Donating sperm should be like giving blood, watchdog saysMonday, April 16th, 2012
Egg and sperm donation should be as obvious as giving blood, the UK’s fertility watchdog has said.
The comments come after the Human Fertilisation and Embryology Authority (HFEA) tripled the payment to women donating their eggs from £250 to £750 per cycle of donation. The remarks ignore the concerns of thousands of donor-offspring, now in adulthood, who are demanding their rights, and often oppose egg and sperm donations altogether as an attack on the natural ties.
HEFA chair, Lisa Jardine, said clinics should improve their, "customer service," amid fears male donors are being made to feel neglected or unimportant, The Daily Telegraph reports.
Launching a new drive to raise the public awareness of donation, Ms Jardine said she wanted egg donation to become, "as obvious as blood donation.” Large numbers of men express an interest in donating to IVF clinics only to find their phone calls are not returned, their names are spelt wrong on forms or they are made to feel unwelcome in waiting rooms, she said.
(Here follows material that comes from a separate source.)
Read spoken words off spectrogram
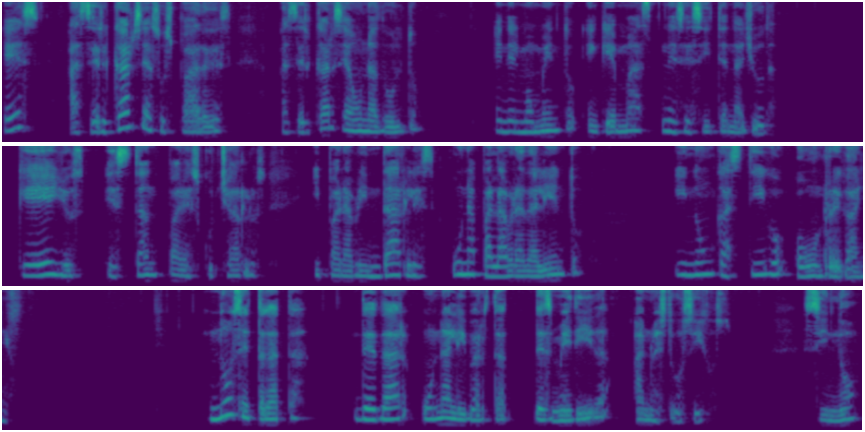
es acercarse a sus padres, acercarse a un adulto en el momento en que más necesiten ayuda, que ellos están para escucharlos y para brindarles una palabra de aliento y no un castigo o un regaño. No se trata de dar una libertad desmedida a nuestros hijos, sino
One solution being considered by the HFEA is to set up, "centres of excellence," where sperm and eggs are collected, rather than asking donors to attend clinics where the recipients are viewed by staff as the main priority. She said, "We think some patients in centres are not being encouraged that they might donate.
"We have some evidence, somewhat anecdotal, that donors are not particularly welcomed at clinics. Clinics are more and more busy and donors are [treated as] a sort of side issue."
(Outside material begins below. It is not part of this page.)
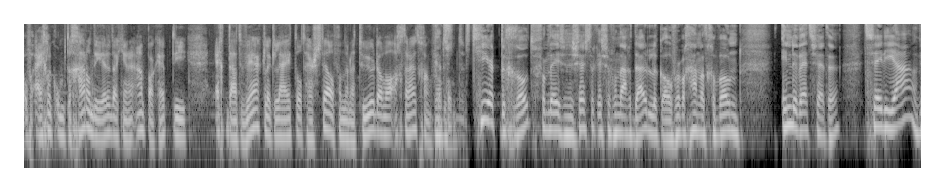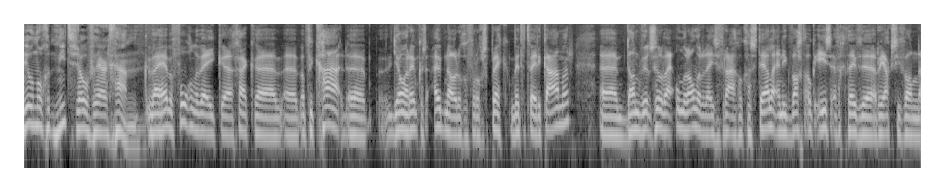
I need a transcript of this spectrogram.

Women going through treatment, who will most likely produce more eggs than they need for themselves, should be encouraged to donate them to others, she added. HFEA figures show there were 480 new sperm donors registered in 2010, alongside 1,258 egg donors, compared with 323 sperm donors and 1,241 egg donors in 2000.
In 2009, 1,084 children were born from donor sperm and 593 from donor eggs. Donor embryos accounted for a further 79 children.
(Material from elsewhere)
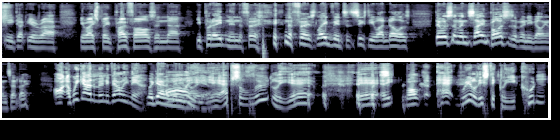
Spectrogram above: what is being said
you got your uh, your race speed profiles and uh, you put Eaton in the first in the first leg bids at sixty one dollars. There were some insane prices at Moonee Valley on Saturday. Oh, are we going to Moonee Valley now? We're going to oh, Moonee Valley. yeah, now. yeah, absolutely, yeah, yeah. well, realistically, you couldn't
Laura Witjens, Chair of the National Gamete Donation Trust, said raising awareness about sperm and egg donation could make it a subject people, "talk about in the pub," and end the stigma around male donors. She said, "Egg donors, rightly or wrongly, are still seen as very good people; sperm donors are seen sometimes as a dirty man."
Previously, Ms Jardine suggested that the longstanding ban on selling sperm and eggs should be reconsidered to address a shortage of donors. In 2009, she said payments to donors might reduce the number of couples travelling abroad for fertility treatment.
New rules brought in 2005, which mean that the children of sperm and egg donors can trace their donor parents, and strict rules against payments, have meant that fewer people are now donating their sperm and eggs for fertility treatment services.
The new rules were prompted by a finding by the British High Court that anonymous sperm and egg donations breached the human rights of the children conceived through donor gametes. The case was taken by Dr Joanna Rose, herself conceived through donor sperm.
by Tom O'Gorman